To start his Ohio State career, Chambers was used as a running back, where he spent the first two-and-half years of his college career. Chambers carried the football 28 times in mop-up duty in the 2019 and 2020 seasons, rushing for 221 yards and a touchdown. Even though he averaged nearly eight yards per carry, it became obvious to Chambers and the coaching staff that running back might not be the position where Chambers could make the biggest impact because of the outstanding depth the Buckeyes had at running back.

Heading into the 2021 season Ohio State was in a bad spot at linebacker. Gone were Pete Werner and Tuf Borland. Tommy Eichenberg wasn’t quite yet the Tommy Eichenberg that is now in the conversation as one of the best linebackers in the country. Dallas Gant quit on the team during the Akron game. Teradja Mitchell never quite lived up to recruiting expectations, and Cody Simon was still pretty green in his first season seeing regular action at the college level.

The desperation for somebody that could make some plays at linebacker was so real that Chambers moved to the defensive side of the football prior to the 2021 season.

Toledo v Ohio State Photo by Ben Jackson/Getty Images

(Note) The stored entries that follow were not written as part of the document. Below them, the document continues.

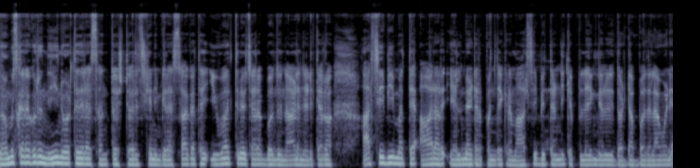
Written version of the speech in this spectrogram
ನಮಸ್ಕಾರ ಗುರು ನೀ ನೋಡ್ತಾ ಇದ್ದೀರಾ ಸಂತೋಷ್ ಸ್ಟೋರೀಸ್ಗೆ ನಿಮಗೆಲ್ಲ ಸ್ವಾಗತ. ಇವತ್ತಿನ ವಿಚಾರ ಬಂದು ನಾಳೆ ನಡೀತಾ ಇರೋ ಆರ್ ಸಿ ಬಿ ಮತ್ತು ಆರ್ ಆರ್ ಎಲ್ಮೇಟರ್ ಪಂದ್ಯಕ್ಕೆ ನಮ್ಮ ಆರ್ ಸಿ ಬಿ ತಂಡಕ್ಕೆ ಪ್ಲೇಯಿಂಗ್ನಲ್ಲಿ ದೊಡ್ಡ ಬದಲಾವಣೆ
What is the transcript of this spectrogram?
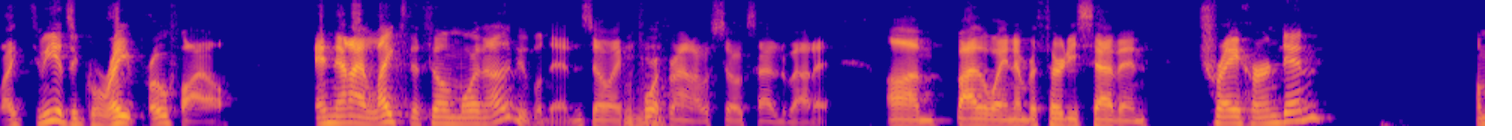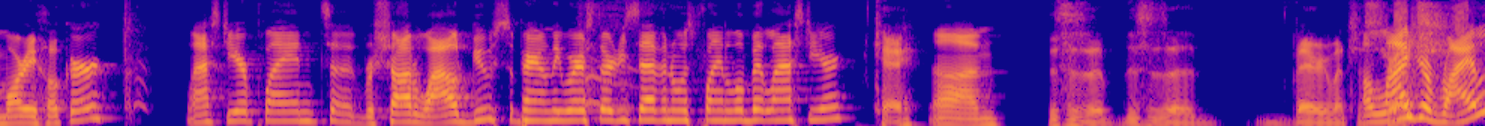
Like to me, it's a great profile. And then I liked the film more than other people did. And so like Mhm. fourth round, I was so excited about it. Um, by the way, number 37, Trey Herndon, Amani Hooker last year playing to Rashad Wild Goose apparently wears 37 and was playing a little bit last year. Okay. Um, This is a this is a very much a Elijah stretch. Riley?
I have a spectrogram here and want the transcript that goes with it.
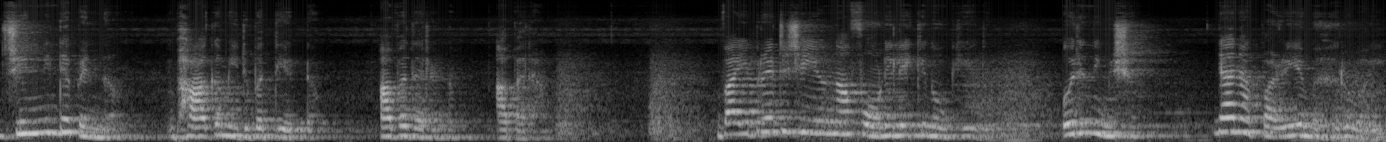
ജിന്നിന്റെ പെണ്ണ് ഭാഗം ഇരുപത്തിയെട്ട് അവതരണം അപര. വൈബ്രേറ്റ് ചെയ്യുന്ന ഫോണിലേക്ക് നോക്കിയത് ഒരു നിമിഷം ഞാൻ ആ പഴയ മെഹറുവായി.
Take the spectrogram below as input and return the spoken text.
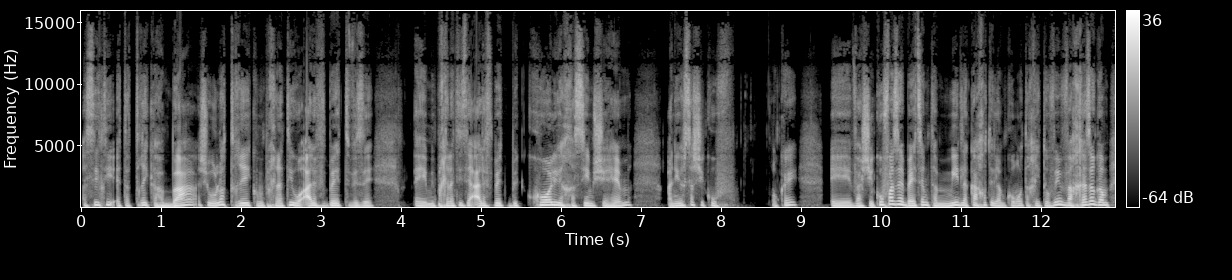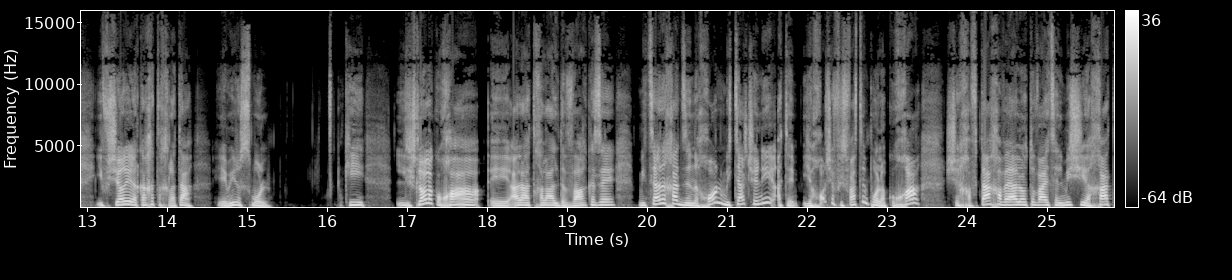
עשיתי את הטריק הבא, שהוא לא טריק, מבחינתי הוא א', ב', וזה, אה, מבחינתי זה א', ב', בכל יחסים שהם, אני עושה שיקוף. אוקיי? אה, והשיקוף הזה בעצם תמיד לקח אותי למקומות הכי טובים, ואחרי זה גם אפשר לי לקחת החלטה, ימין או שמאל. כי לשלול לקוחה אה, על ההתחלה על דבר כזה, מצד אחד זה נכון, מצד שני, אתם, יכול שפספסתם פה לקוחה שחוותה חוויה לא טובה אצל מישהי אחת,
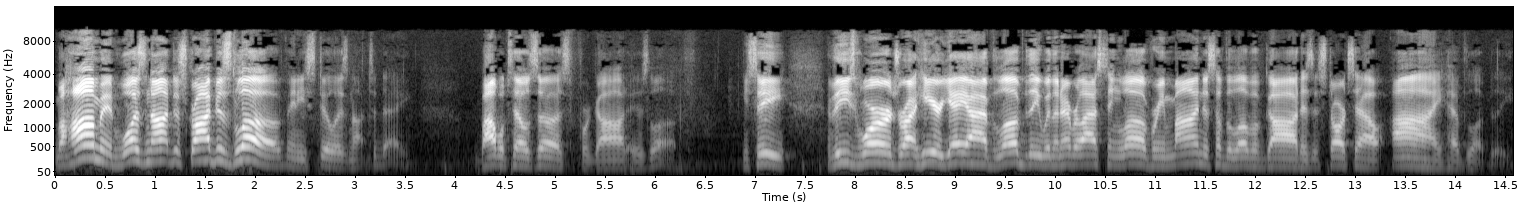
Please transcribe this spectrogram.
Muhammad was not described as love, and he still is not today. Bible tells us, for God is love. You see, these words right here, yea, I have loved thee with an everlasting love, remind us of the love of God as it starts out, I have loved thee.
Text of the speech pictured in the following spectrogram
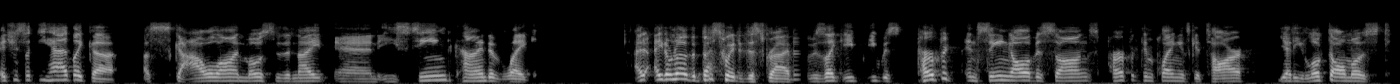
it's just like he had like a a scowl on most of the night, and he seemed kind of like I, I don't know the best way to describe it. It was like he, he was perfect in singing all of his songs, perfect in playing his guitar, yet he looked almost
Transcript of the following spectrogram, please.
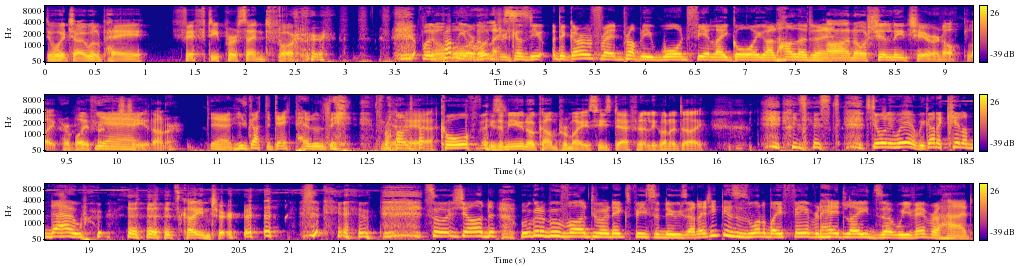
to which I will pay fifty percent for. Well, No probably 100 because the, the girlfriend probably won't feel like going on holiday. oh no, she'll need cheering up. Like her boyfriend Yeah. just cheated on her. Yeah, he's got the death penalty for all Yeah, yeah. that COVID. He's immunocompromised. He's definitely going to die. He's just, it's the only way. We got to kill him now. it's kinder. So, Sean, we're going to move on to our next piece of news, and I think this is one of my favourite headlines that we've ever had.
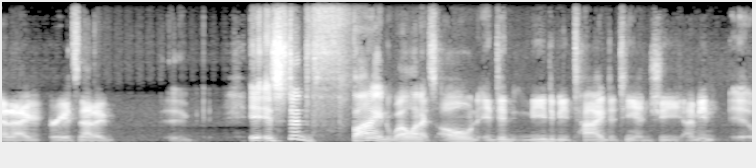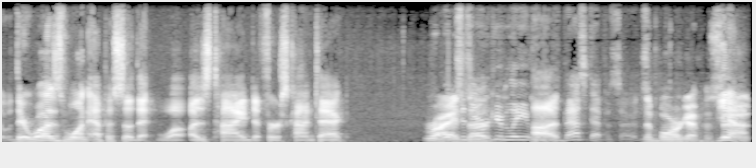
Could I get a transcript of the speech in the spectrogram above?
and I agree. It's not a. It, it stood fine, well on its own. It didn't need to be tied to TNG. I mean, it- there was one episode that was tied to First Contact, Which is the, arguably one uh, of the best episodes. the Borg episode. Yeah.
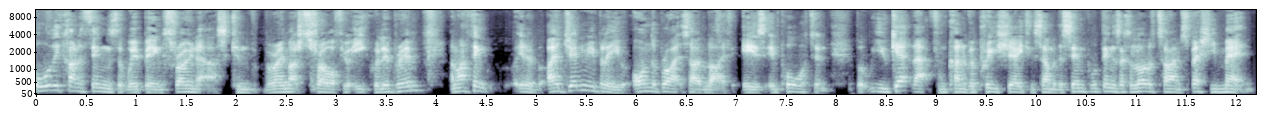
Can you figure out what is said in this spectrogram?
All the kind of things that we're being thrown at us can very much throw off your equilibrium. And I think you know, I genuinely believe on the bright side of life is important, but you get that from kind of appreciating some of the simple things. Like a lot of times, especially men,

As the season progressed, we started to see growth from Chambers at the position. After gaining some confidence with five tackles against Akron, a few weeks later he recorded his first tackle for loss in college as part of what was then a career-high seven-tackle performance against Maryland. The following game he would register a forced fumble against Indiana, and two weeks later he intercepted his first pass against Nebraska. By the end of the season, Chambers was credited with 47 tackles, with five of those stops being behind the line of scrimmage. The tackle total from Chambers ranked fifth on the team.

After showing what he was able to do while still adjusting to playing linebacker at the college level in 2021, the 2022 season looked bright for Chambers since he would have a full offseason to prepare for life at linebacker. Chambers didn’t disappoint, ranking second on the team with 77 tackles. Along with increasing his tackles, Chambers made 6.5 tackles for loss, recovered a fumble against Maryland, and picked off passes against Rutgers and Georgia. Not only did Chambers make at least eight tackles in five games last year, he notched a career-high 11 tackles against Rutgers, followed by 10 stops later in the year against Indiana.

Just how far has Chambers come in two years at linebacker? After initially being moved to linebacker to add to the depth at the position, earlier this week Chambers was named to the Butkus Award watch list. After the linebacker unit at Ohio State had become the punchline of some jokes with their poor play at times in the 2019 and 2020 seasons, Chambers and Tommy Eichenberg have restored some pride to the position that has produced greats like Andy Katzenmoyer, A.J. Hawk, and Ryan Shazier over the years.

COLLEGE FOOTBALL: DEC 31 Semifinal Game Chick-fil-A Peach Bowl Photo by Michael Wade/Icon Sportswire via Getty Images

Tons of credit goes to Chambers for staying at Ohio State despite being moved to linebacker. With the transfer portal being introduced to college athletics, a lot of players would have entered the portal had they been approached about switching positions. While nobody would have faulted Chambers if he decided to look elsewhere to finish up his college career at running back, instead he did what was best for the team.

The gamble is likely to pay off for Chambers, as he’ll have plenty of eyeballs on him this year at linebacker, which will help him raise his draft stock when it is his time to head to the NFL.